╭─ Dataset entries

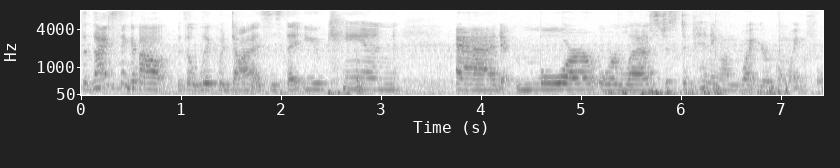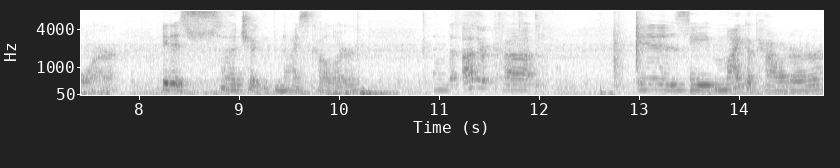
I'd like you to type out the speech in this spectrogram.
the nice thing about the liquid dyes is that you can add more or less just depending on what you're going for. It is such a nice color. And the other cup is a mica powder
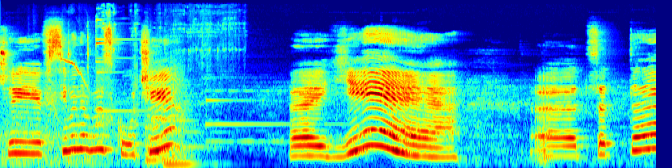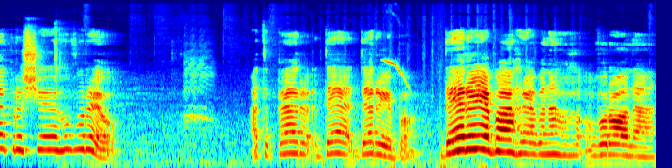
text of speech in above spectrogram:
Чи всі вони блискучі? Е, є! Е, це те, про що я говорив. А тепер де, де риба? Де риба, гребана ворона?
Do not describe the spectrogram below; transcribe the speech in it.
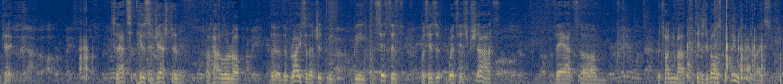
okay. So that's his suggestion of how to learn up the the brisa that should be be consistent with his with his pshat that um, we're talking about chatichas jebel which is the rice.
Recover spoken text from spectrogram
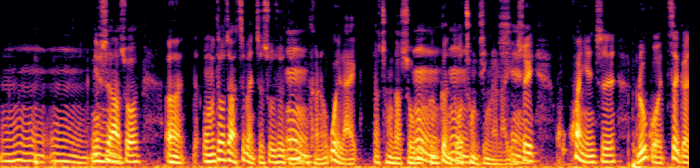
嗯嗯嗯，你是要说，呃，我们都知道资本支出是等于可能未来要创造收入跟更多创新的来源，所以换言之，如果这个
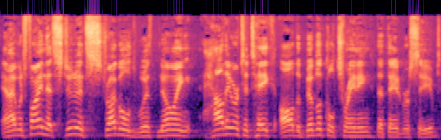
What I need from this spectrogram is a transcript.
And I would find that students struggled with knowing how they were to take all the biblical training that they had received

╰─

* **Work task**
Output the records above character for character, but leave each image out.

* **Reply**
I'd like you to type out the speech in this spectrogram.
the nice thing about the liquid dyes is that you can add more or less just depending on what you're going for. It is such a nice color. And the other cup is a mica powder
text of speech in above spectrogram:
Чи всі вони блискучі? Е, є! Е, це те, про що я говорив. А тепер де, де риба? Де риба, гребана ворона?
Do not describe the spectrogram below; transcribe the speech in it.
okay. So that's his suggestion of how to learn up the the brisa that should be be consistent with his with his pshat that um, we're talking about chatichas jebel which is the rice.
Recover spoken text from spectrogram
嗯嗯嗯，你是要说，呃，我们都知道资本支出是等于可能未来要创造收入跟更多创新的来源，所以换言之，如果这个
What I need from this spectrogram is a transcript.
And I would find that students struggled with knowing how they were to take all the biblical training that they had received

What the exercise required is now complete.